Australia went into the final of the tri-series at Perth as clear favourites having beaten England twice before in the league matches. As such, an Australian win wouldn’t have surprised many, and definitely not the final margin of victory, a massive 112 runs. For England though it was a case of a great opportunity lost. They had the best of the conditions to bowl on, having won the toss and decided to field first. They got off to a great start, sending back the top four Aussie batsmen with not too many on the board.
To lose from a position where they had Australia at 60 for 4, England should be extremely disappointed. They had the Aussies under all sorts of pressure on the big day, and yet allowed them to recover. It was a mixed bowling performance with the ball, wherein they began well they allowed the opponents to dominate, then again came back strongly, only to concede the advantage back to Australia towards the end. In spite of not finishing strongly, England weren’t chasing a huge score by modern standards, and their batting on the day was something that was extremely ordinary.
In hindsight, the partnership between Glenn Maxwell and Mitchell Marsh was the turning point of the game. Australia were 60 for 4 when the two joined hands, and another couple of wickets could have aided the Englishmen in keeping the Australians to under 200. However, that wasn’t to be as Maxwell, rather surprisingly, held himself back and aided his team in making a comeback, before flourishing in his usual manner towards the end. Their partnership subdued the English attack, and James Faulkner played another of his sizzling knocks, which made a huge difference to the end total.
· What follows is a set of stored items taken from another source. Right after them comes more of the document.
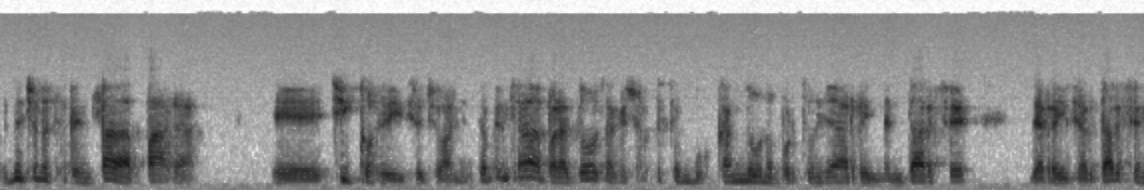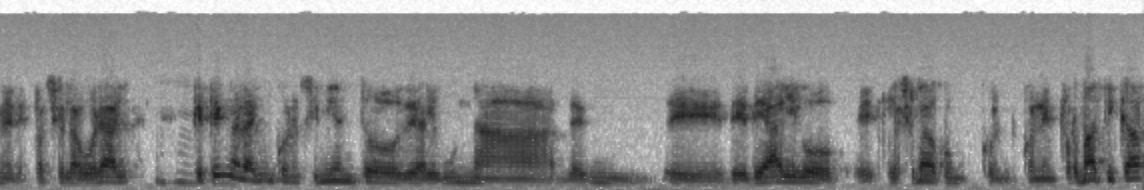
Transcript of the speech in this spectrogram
de hecho no está pensada para eh, chicos de 18 años, está pensada para todos aquellos que estén buscando una oportunidad de reinventarse, reinsertarse en el espacio laboral, que tengan algún conocimiento de alguna de, de, algo eh, relacionado con, con, la informática,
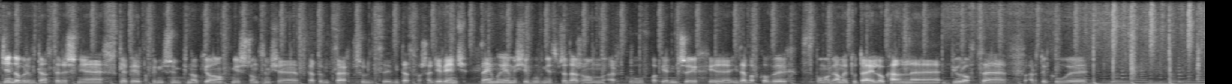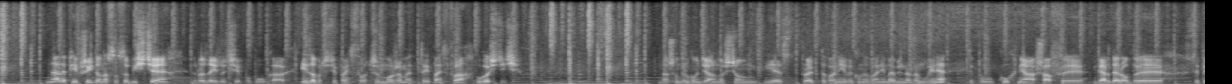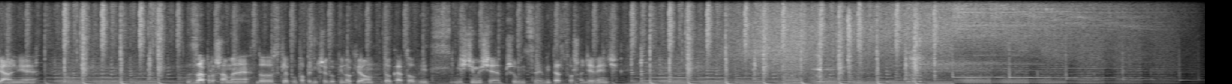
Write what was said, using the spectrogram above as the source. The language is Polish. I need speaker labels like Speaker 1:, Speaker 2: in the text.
Speaker 1: Dzień dobry, witam serdecznie w sklepie papierniczym Pinokio, mieszczącym się w Katowicach przy ulicy Witasfosza 9. Zajmujemy się głównie sprzedażą artykułów papierniczych e, i zabawkowych. Wspomagamy tutaj lokalne biurowce w artykuły. Najlepiej przyjść do nas osobiście, rozejrzeć się po półkach i zobaczycie Państwo, czym możemy tutaj Państwa ugościć. Naszą drugą działalnością jest projektowanie i wykonywanie mebli na zamówienie, typu kuchnia, szafy, garderoby, sypialnie. Zapraszamy do sklepu papierniczego Pinokio do Katowic. Mieścimy się przy ulicy Witasfosza 9.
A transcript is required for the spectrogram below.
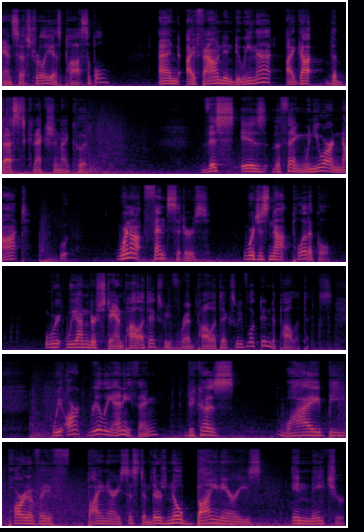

Although England had lost an opportunity to restrict the Australian batting, they still could have made amends by chasing down the target. They had players to do the same. Ian Bell and James Taylor had batted exceedingly well in the previous games. But, they could not handle the pressure of the occasion, and the Aussie bowling was clearly much superior to that of England’s. Josh Hazlewood bowled a beauty to get rid of Bell early on, but for many others, it was clearly a case of them not being able to handle the pressure of Mitchell Johnson, who sent back the in-form James Taylor as well as skipper Eoin Morgan.
Australia dominated the series from the start, and thoroughly deserved to win. As for England, they should be somewhat satisfied having managed to claim victories in a couple of games against India. The Indians should be the most worried of all teams having gone winless in yet another series. As we head into the World Cup, the stronger contenders are being separated from the weak ones.
--By A Cricket Analyst